■ REQUIRED WORK ■
Copy nothing but the text: reproduce each line of the listing exactly and leave the pictures out.

■ MATERIAL PROVIDED ■
=== Begin Enclosure ===

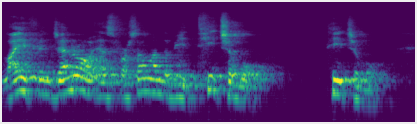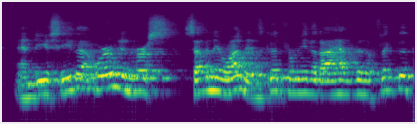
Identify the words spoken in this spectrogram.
life in general is for someone to be teachable. Teachable. And do you see that word in verse 71? It is good for me that I have been afflicted,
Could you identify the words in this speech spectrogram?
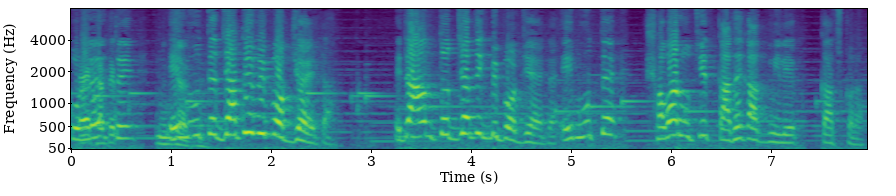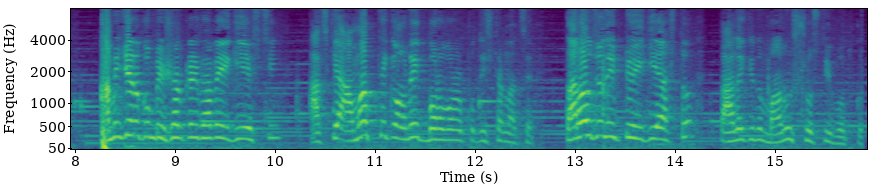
করলে এই মুহূর্তে জাতীয় বিপর্যয় এটা। এটা আন্তর্জাতিক বিপর্যয় এটা। এই মুহূর্তে সবার উচিত কাঁধে কাঁধ মিলে কাজ করা। আমি যেরকম বেসরকারি ভাবে এগিয়ে এসেছি, আজকে আমার থেকে অনেক বড় বড় প্রতিষ্ঠান আছে, তারাও যদি একটু এগিয়ে আসতো, তাহলে কিন্তু মানুষ স্বস্তি বোধ করত।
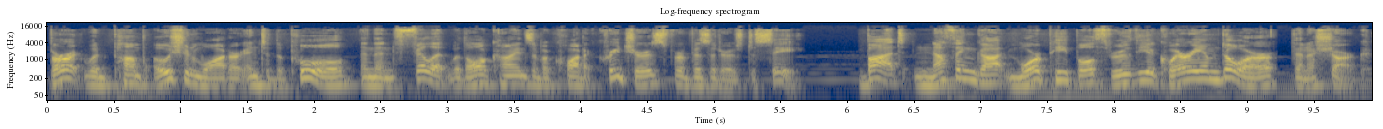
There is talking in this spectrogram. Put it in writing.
Bert would pump ocean water into the pool and then fill it with all kinds of aquatic creatures for visitors to see. But nothing got more people through the aquarium door than a shark.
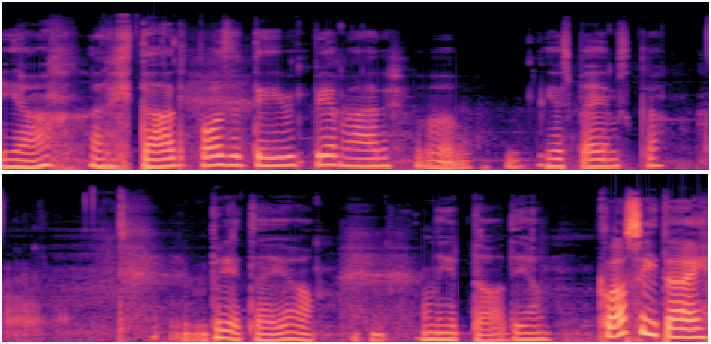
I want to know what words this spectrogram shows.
Jā, arī tādi pozitīvi piemēri, iespējams, ka priecē, jā, un ir tādi, jā. Klausītāji,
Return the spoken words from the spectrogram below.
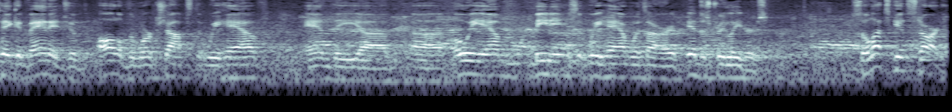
take advantage of all of the workshops that we have and the uh, uh, OEM meetings that we have with our industry leaders. So let's get started.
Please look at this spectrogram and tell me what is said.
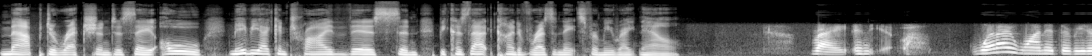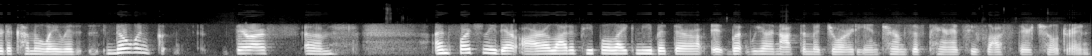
map direction to say, oh, maybe I can try this, and because that kind of resonates for me right now. Right. And what I wanted the reader to come away with, no one, there are, um, unfortunately, there are a lot of people like me, but there, are, it, but we are not the majority in terms of parents who've lost their children.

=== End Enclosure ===

■ RESULT OF THIS TASK ■
Identify the words spoken in this spectrogram.
life in general is for someone to be teachable. Teachable. And do you see that word in verse 71? It is good for me that I have been afflicted,
Could you identify the words in this speech spectrogram?
করলে এই মুহূর্তে জাতীয় বিপর্যয় এটা। এটা আন্তর্জাতিক বিপর্যয় এটা। এই মুহূর্তে সবার উচিত কাঁধে কাঁধ মিলে কাজ করা। আমি যেরকম বেসরকারি ভাবে এগিয়ে এসেছি, আজকে আমার থেকে অনেক বড় বড় প্রতিষ্ঠান আছে, তারাও যদি একটু এগিয়ে আসতো, তাহলে কিন্তু মানুষ স্বস্তি বোধ করত।
There is talking in this spectrogram. Put it in writing.
Bert would pump ocean water into the pool and then fill it with all kinds of aquatic creatures for visitors to see. But nothing got more people through the aquarium door than a shark.
I want to know what words this spectrogram shows.
Jā, arī tādi pozitīvi piemēri, iespējams, ka priecē, jā, un ir tādi, jā. Klausītāji,
Return the spoken words from the spectrogram below.
take advantage of all of the workshops that we have and the uh, uh, OEM meetings that we have with our industry leaders. So let's get started.
Please look at this spectrogram and tell me what is said.
map direction to say, oh, maybe I can try this, and because that kind of resonates for me right now. Right. And what I wanted the reader to come away with, no one, there are, um, unfortunately, there are a lot of people like me, but there, are, it, but we are not the majority in terms of parents who've lost their children.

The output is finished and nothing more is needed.